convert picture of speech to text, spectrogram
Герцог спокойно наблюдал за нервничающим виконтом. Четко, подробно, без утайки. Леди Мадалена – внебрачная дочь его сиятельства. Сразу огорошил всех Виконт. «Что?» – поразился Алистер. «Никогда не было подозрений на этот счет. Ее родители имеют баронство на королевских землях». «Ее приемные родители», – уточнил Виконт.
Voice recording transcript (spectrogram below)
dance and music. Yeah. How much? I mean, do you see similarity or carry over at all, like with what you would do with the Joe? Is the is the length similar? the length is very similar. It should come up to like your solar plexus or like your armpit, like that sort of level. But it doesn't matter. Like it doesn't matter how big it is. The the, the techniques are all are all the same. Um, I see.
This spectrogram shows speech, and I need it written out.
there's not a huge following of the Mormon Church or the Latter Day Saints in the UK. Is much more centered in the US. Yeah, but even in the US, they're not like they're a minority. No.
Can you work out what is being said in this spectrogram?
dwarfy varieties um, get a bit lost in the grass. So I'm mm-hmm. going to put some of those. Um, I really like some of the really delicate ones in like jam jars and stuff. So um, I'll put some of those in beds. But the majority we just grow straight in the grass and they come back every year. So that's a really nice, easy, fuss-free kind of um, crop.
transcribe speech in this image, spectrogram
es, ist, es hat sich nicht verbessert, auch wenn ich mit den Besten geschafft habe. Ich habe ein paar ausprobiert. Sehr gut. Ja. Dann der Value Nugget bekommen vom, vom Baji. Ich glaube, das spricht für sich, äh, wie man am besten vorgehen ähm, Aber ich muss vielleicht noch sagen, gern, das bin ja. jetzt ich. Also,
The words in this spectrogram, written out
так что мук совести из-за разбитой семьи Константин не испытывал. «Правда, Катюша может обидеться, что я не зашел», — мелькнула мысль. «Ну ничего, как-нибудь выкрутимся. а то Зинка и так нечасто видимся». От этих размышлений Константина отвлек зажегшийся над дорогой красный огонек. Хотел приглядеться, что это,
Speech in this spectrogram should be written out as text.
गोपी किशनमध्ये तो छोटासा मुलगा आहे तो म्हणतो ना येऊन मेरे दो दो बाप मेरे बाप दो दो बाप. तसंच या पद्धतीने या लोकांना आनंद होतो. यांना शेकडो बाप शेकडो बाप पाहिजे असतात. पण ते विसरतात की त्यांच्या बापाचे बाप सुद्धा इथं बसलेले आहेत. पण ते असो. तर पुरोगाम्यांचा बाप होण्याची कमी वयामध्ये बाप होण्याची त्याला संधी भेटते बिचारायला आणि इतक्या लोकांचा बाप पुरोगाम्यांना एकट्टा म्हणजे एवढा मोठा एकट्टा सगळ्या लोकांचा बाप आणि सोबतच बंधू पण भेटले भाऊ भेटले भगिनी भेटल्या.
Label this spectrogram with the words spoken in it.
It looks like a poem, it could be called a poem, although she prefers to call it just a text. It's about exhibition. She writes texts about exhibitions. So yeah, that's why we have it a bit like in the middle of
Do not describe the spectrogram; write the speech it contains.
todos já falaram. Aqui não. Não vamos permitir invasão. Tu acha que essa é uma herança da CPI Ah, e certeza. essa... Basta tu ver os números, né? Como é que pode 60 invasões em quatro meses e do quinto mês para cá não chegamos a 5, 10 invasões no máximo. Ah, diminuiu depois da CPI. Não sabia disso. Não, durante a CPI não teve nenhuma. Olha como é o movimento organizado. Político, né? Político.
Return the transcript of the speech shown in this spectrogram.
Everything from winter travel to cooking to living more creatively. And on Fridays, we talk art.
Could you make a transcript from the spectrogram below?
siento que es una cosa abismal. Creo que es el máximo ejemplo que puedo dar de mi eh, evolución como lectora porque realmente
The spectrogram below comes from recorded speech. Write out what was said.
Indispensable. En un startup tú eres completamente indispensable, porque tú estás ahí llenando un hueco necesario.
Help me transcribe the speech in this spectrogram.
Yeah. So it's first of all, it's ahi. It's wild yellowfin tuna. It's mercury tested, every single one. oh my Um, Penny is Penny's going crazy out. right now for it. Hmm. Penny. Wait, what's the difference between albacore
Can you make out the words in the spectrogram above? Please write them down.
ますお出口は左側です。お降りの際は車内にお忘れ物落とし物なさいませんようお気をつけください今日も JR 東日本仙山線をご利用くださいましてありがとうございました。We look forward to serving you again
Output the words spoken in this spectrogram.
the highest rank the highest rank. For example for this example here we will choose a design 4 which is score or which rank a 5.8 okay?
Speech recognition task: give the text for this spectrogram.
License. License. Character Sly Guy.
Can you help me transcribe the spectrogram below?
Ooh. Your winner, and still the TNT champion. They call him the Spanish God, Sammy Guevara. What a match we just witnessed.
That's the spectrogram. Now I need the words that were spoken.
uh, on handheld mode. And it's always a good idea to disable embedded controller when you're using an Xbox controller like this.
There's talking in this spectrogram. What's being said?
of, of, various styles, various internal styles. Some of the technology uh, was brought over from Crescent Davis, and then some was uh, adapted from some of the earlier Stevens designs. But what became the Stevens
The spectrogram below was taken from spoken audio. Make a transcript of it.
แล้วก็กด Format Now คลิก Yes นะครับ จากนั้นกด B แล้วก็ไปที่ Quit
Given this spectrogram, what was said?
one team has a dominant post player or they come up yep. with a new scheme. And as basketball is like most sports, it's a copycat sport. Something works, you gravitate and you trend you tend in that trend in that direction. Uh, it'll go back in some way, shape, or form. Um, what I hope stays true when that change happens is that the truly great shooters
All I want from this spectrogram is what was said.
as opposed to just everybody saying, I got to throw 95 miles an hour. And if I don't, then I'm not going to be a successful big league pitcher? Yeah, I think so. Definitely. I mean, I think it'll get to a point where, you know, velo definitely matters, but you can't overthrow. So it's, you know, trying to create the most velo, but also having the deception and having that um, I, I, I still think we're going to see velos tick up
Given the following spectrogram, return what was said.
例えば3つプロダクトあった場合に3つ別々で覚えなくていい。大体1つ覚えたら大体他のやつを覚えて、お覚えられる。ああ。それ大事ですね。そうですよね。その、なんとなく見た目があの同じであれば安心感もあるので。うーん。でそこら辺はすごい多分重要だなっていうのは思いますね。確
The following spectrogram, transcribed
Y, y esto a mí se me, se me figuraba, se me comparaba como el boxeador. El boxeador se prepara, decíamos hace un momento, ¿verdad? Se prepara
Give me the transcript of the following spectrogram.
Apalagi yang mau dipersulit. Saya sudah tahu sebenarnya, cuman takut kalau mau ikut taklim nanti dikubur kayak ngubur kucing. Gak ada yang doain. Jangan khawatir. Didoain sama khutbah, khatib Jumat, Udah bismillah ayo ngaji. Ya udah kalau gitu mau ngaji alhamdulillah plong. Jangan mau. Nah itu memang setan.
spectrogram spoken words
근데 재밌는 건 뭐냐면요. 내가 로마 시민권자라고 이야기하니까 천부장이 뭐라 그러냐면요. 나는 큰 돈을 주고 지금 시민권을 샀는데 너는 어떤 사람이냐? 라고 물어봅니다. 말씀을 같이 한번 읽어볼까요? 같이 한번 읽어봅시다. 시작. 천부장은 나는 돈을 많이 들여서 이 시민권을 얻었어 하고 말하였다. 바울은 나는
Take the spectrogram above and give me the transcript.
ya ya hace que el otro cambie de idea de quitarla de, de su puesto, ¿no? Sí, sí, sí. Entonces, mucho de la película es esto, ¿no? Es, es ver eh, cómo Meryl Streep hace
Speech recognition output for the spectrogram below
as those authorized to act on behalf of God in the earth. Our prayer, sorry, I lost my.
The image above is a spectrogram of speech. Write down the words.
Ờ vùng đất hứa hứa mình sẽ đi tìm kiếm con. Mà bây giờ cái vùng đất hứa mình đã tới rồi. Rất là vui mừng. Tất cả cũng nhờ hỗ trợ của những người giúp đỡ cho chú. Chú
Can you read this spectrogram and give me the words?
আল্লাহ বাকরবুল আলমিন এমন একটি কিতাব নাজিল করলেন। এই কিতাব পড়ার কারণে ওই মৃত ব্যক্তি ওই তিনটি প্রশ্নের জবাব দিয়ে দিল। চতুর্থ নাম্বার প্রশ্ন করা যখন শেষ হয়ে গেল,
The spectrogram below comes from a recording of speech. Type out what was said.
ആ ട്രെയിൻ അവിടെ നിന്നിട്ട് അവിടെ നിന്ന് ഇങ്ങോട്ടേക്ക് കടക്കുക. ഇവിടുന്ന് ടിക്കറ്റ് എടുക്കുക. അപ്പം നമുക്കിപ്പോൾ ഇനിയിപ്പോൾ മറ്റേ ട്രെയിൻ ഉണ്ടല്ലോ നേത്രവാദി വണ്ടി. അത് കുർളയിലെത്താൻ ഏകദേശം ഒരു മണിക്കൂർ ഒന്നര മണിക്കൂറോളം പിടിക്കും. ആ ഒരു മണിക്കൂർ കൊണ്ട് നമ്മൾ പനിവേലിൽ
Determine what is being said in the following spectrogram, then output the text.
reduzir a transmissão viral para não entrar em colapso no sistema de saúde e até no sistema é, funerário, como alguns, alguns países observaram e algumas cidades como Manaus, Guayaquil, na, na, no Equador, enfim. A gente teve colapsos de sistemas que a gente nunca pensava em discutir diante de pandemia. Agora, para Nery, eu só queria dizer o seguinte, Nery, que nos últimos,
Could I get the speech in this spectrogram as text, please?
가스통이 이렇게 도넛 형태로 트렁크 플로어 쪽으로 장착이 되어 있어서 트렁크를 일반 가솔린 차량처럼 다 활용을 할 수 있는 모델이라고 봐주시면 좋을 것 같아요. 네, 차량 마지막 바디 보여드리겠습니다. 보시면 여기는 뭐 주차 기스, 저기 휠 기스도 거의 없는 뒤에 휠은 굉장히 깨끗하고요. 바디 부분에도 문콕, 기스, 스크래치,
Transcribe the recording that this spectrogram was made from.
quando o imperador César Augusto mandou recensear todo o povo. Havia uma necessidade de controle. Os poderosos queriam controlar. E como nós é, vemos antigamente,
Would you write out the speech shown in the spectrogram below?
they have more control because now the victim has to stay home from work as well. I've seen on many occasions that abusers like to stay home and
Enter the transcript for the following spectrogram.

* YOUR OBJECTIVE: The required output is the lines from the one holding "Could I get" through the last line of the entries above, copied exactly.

* EXERCISE RESPONSE:
Could I get the speech in this spectrogram as text, please?
가스통이 이렇게 도넛 형태로 트렁크 플로어 쪽으로 장착이 되어 있어서 트렁크를 일반 가솔린 차량처럼 다 활용을 할 수 있는 모델이라고 봐주시면 좋을 것 같아요. 네, 차량 마지막 바디 보여드리겠습니다. 보시면 여기는 뭐 주차 기스, 저기 휠 기스도 거의 없는 뒤에 휠은 굉장히 깨끗하고요. 바디 부분에도 문콕, 기스, 스크래치,
Transcribe the recording that this spectrogram was made from.
quando o imperador César Augusto mandou recensear todo o povo. Havia uma necessidade de controle. Os poderosos queriam controlar. E como nós é, vemos antigamente,
Would you write out the speech shown in the spectrogram below?
they have more control because now the victim has to stay home from work as well. I've seen on many occasions that abusers like to stay home and
Enter the transcript for the following spectrogram.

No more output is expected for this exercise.